His throat was dry, and he felt the eyes of the other assassins on his back. Biting his lip, and sweating, he slowly picked up the knife.

She whimpered, before looking up at him.

Mouse looked her in the eye.

She stared back, on the verge of weeping.

Mouse gulped, gripping the dagger in her hooves.

Her cracked, and bleeding lips parted, and she whispered a single, broken word.


And Mouse brought the blade down, ending her suffering once and for all.

“And so the pony known as Mouse is dead. In it’s place is a new creature, an apparition of death itself, a spirit of murder and vengeance. Now, there is only the pony that shall forever be known as Ghost.”

Mouse, or Ghost rather, had been led to a bed as quickly as possible. He didn’t remember getting to it, he was too busy remembering the horrified look of the mare as he stabbed her heart to really pay attention. Yet, it seemed Luna was forgiving, and his dreams were pleasant.

When he finally woke up, he had almost forgotten what he had done the day before.


Pushing the image of her pleading eyes away, the pony now known as Ghost wandered out of his room, and into the main chamber that he saw the other day.

There didn’t seem to be anyone there, but the tables were full, and the hearth was warm and crackling.

Taking a few, tentative steps forward, he approached the table to find breads, fruits, and pastries waiting for him, along with tankards filled with a light, morning ale. The plates and dinnerware were silver, and a rich, red tablecloth was draped across its length. Mouse, or Ghost, whichever, walked to the table with perhaps slightly more caution than was necessary for approaching breakfast.

The food did not make a move to attack.

Taking that as a sign that it was perhaps safe, Mouse closed the rest of the distance, and carefully picked up an apple.

“So there you are,” a voice said, nearly causing Mouse to leap out of his skin.

He spun, trying not to draw his daggers, as he saw the pegasus mare with the bow and quiver on her back. “It’s good to see you, brother.”

“I’m...I’m sorry, I just...I just didn’t think I was going to be an assassin when I started this.”

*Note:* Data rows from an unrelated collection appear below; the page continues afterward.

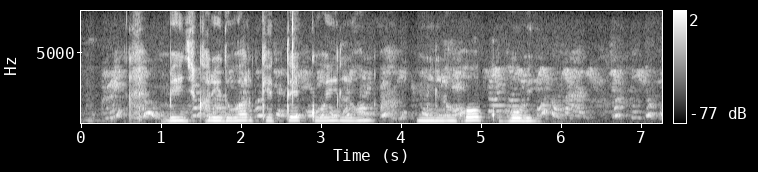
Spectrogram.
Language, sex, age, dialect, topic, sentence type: Magahi, female, 25-30, Northeastern/Surjapuri, agriculture, question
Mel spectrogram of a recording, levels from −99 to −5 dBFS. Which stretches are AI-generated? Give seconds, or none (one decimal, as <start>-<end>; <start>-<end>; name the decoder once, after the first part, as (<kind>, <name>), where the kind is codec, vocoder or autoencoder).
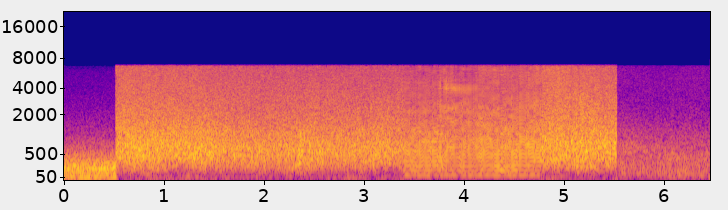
3.4-4.8 (vocoder, HiFi-GAN)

“That’s what Wraith said,” she told him, moving past Mouse to grab a tankard.

“I’m sorry, Wraith?”

“She’s the unicorn that hates everyone,” she replied. “I’m Specter, one of the best archers in the world, and I dare you to prove me wrong.”

“I’ll take your word for it,” Mouse said.

She chugged her drink, swallowing mouthfuls in seconds. She slammed her empty tankard down, and sighed happily.

Mouse waited.

She looked over at him. “What you want me to introduce everyone?”

“It’d be nice,” Mouse admitted.

She rolled her eyes. “Well you’ve already met Ghoul, he’s got this weird art thing going on. You know who Oracle is, he kind leads us, tells us who we’re killing and stuff. There there’s Demon and Phantom. Phantom’s a good guy, easy to get along with. You’ll like him,” she said, before she reached for another tankard. “Demon on the other hoof, he’s a nutjob.”

“I’m noticing a trend with the names.”

Emptying her second drink as fast as her first, she nodded. “Yeah, Oracle like his drama, and his metaphors. That could be because he’s going crazy though.”

“Crazy?” Mouse asked, slightly concerned that he sold his life away to a madpony.

“It's his book,” she explained. “Lets him read the future or something. Also turns his brain to mush, but that's his choice.” She grabbed another tankard, and drank it at a much slower pace. “Look, I can tell you everything there is to know about our little ‘family,’ but really you’re just going to have to learn for yourself.”

Mouse nodded. “Right...right…”

She took another swig of her drink before rolling her eyes. “Oh quit being a baby about it. Look at it this way, if anyone’s annoyed you back in the ‘world of the living,’ as Oracle calls it, then you'll finally have a chance to get ‘em back.”

Mouse nodded, “I guess.”

Specter nodded. “That's better, now quit picking at the food and eat something before Demon gets in here. That earth pony could eat us out of house and home if he wanted to.”

Mouse muttered a thanks under his breath, and quickly began to stuff several apples into this magical bag.

“Oh, and Ghost,” Specter said, breaking the silence between deep gulps of her drink.

He looked up at her.

“Welcome to the family.”